The North End, located steps away from Boston’s scenic harbor, is the city’s historically oldest and most iconic immigrant neighborhood. The one-square-mile neighborhood is home to nearly 100 restaurants and dozens of coffee houses, pastry shops, old-school delis, and shops.

With so many restaurants to choose from, it can be hard to decide where to eat on a night out. From no-frills, cash-only joints to upscale eateries, these are the five best restaurants in the North End.

Trattoria il Panino

Located on both Hanover and Parmenter Streets, this restaurant is arguably one of the most popular in the neighborhood. It has an intimate indoor setting and a covered outdoor patio area that opens directly onto the sidewalk. Classic Italian dishes like penne al pomodoro and paccheri al ragu are served, alongside more interesting dishes like ravioli porcini mushrooms served in a black truffle cream.


This open air restaurant looks right onto Hanover Street, offers Italian dishes with a modern twist. Choose from first courses like pistachio pesto fusilli topped with sautéed cherry tomatoes and slices of sashimi tuna, or second courses like veal saltimbocca, medallions of veal rolled with sage, prosciutto, provolone and spinach.

Galleria Umberto 

A North End institution, Galleria Umberto is a no frills, cash only pizzeria serving up Sicilian style pizza, arancini, and calzones. Located on Hanover Street, the pizzeria is unique in that it’s open until it sells out, which is usually by 2 p.m. Pro tip: start lining up early, ideally just after it opens at 10:45 a.m., in order to secure a slice.

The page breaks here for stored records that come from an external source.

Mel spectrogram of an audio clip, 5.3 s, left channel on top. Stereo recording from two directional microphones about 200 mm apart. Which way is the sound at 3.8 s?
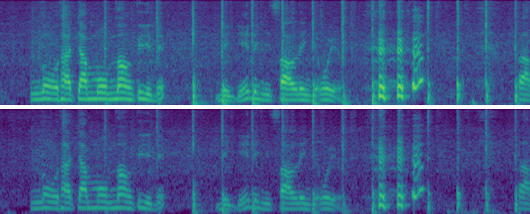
20° left (ahead or behind).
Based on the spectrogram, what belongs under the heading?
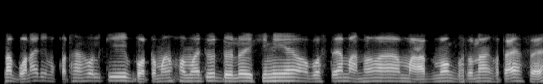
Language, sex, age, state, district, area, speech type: Assamese, male, 30-45, Assam, Majuli, urban, conversation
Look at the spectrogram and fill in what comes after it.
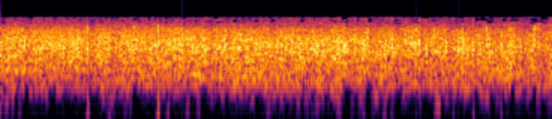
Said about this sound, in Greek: Χειροκροτήστε τους μαζί μου για το ταξίδι.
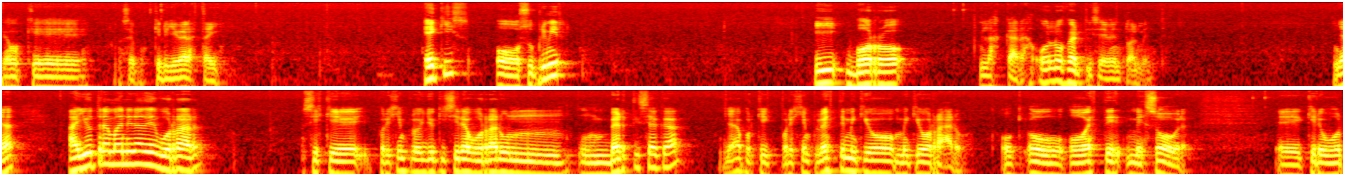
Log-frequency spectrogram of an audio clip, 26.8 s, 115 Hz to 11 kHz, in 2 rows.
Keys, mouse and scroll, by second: 2.5 middle click, 6.5 Delete, 12.5-14.1 middle drag, 14.9 ctrl+z, 15.6 ctrl+z, 16.1 ctrl+z, 16.4 ctrl+z, 16.7 ctrl+z, 16.9 ctrl+z, 17.1 ctrl+z, 17.4 ctrl+z, 17.6 ctrl+z, 17.8 ctrl+z, 18.0 ctrl+z, 18.3 ctrl+z, 18.5 ctrl+z, 21.0 middle click, 25.9 click, 26.6 middle click.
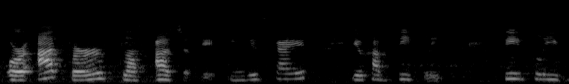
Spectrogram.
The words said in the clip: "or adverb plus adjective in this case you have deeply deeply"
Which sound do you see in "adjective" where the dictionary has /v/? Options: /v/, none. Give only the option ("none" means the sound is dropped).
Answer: none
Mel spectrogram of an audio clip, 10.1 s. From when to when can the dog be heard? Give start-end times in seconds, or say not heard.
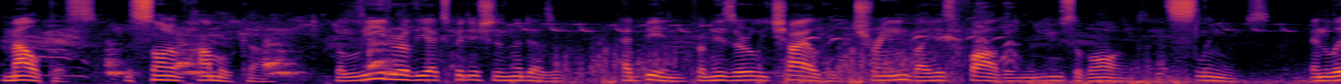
0.8-3.4, 6.0-8.0.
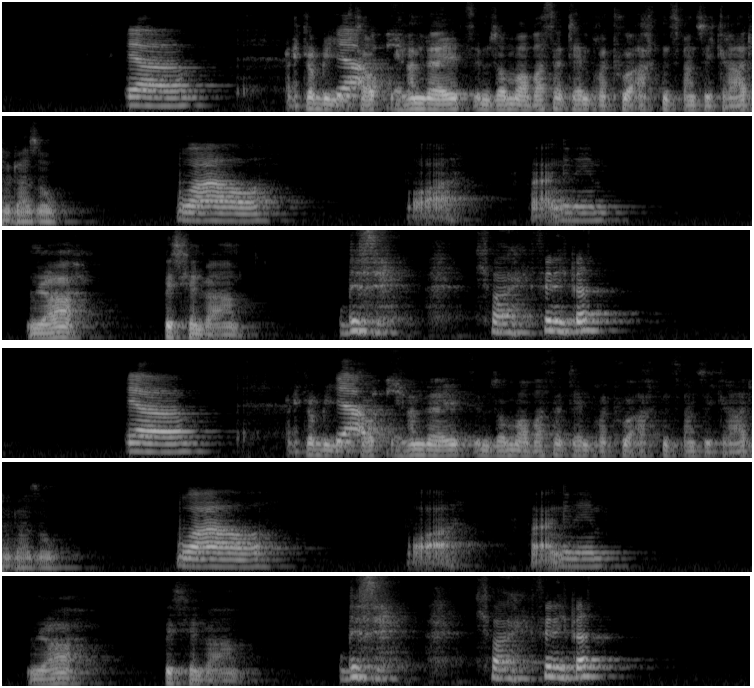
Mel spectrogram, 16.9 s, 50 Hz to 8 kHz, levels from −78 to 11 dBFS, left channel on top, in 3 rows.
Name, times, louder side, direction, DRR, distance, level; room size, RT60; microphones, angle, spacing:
voice 1, 0.9-1.5 2.5-2.8 6.9-7.7 8.7-9.1 9.6-10.2 13.8-15.7, right 1 dB, 5° right, 0.8 m, -26 dB
voice 2, 2.1-6.1 11.4-11.9 12.5-13.1, left 5 dB, 55° left, 0.4 m, -27 dB
9.4 x 6.0 x 8.3 m
head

This upscale yet relaxed spot features marble tables and large windows that overlook bustling Hanover Street. The small establishment not only serves brick oven pizza but also a wide variety of pastas, grilled and sautéed meats, and an extensive wine and cocktail menu.

Antico Forno 

Located on Salem Street, which runs parallel to Hanover Street, Antico Forno serves up Neapolitan-style, brick-oven pizza and southern Italian eats in a warm and cozy setting. Their “dolce pizza” dessert, made with chocolate hazelnut nutella, bananas, strawberries, and sweetened ricotta cheese, is a fan favorite.

Asia London Palomba

Asia London Palomba is a trilingual freelance journalist from Rome, Italy. In the past, her work on culture, travel, and history has been published in The Boston Globe, Atlas Obscura, The Christian Science Monitor, and Grub Street, New York Magazine's food section. In her free time, Asia enjoys traveling home to Italy to spend time with family and friends, drinking Hugo Spritzes, and making her nonna's homemade cavatelli.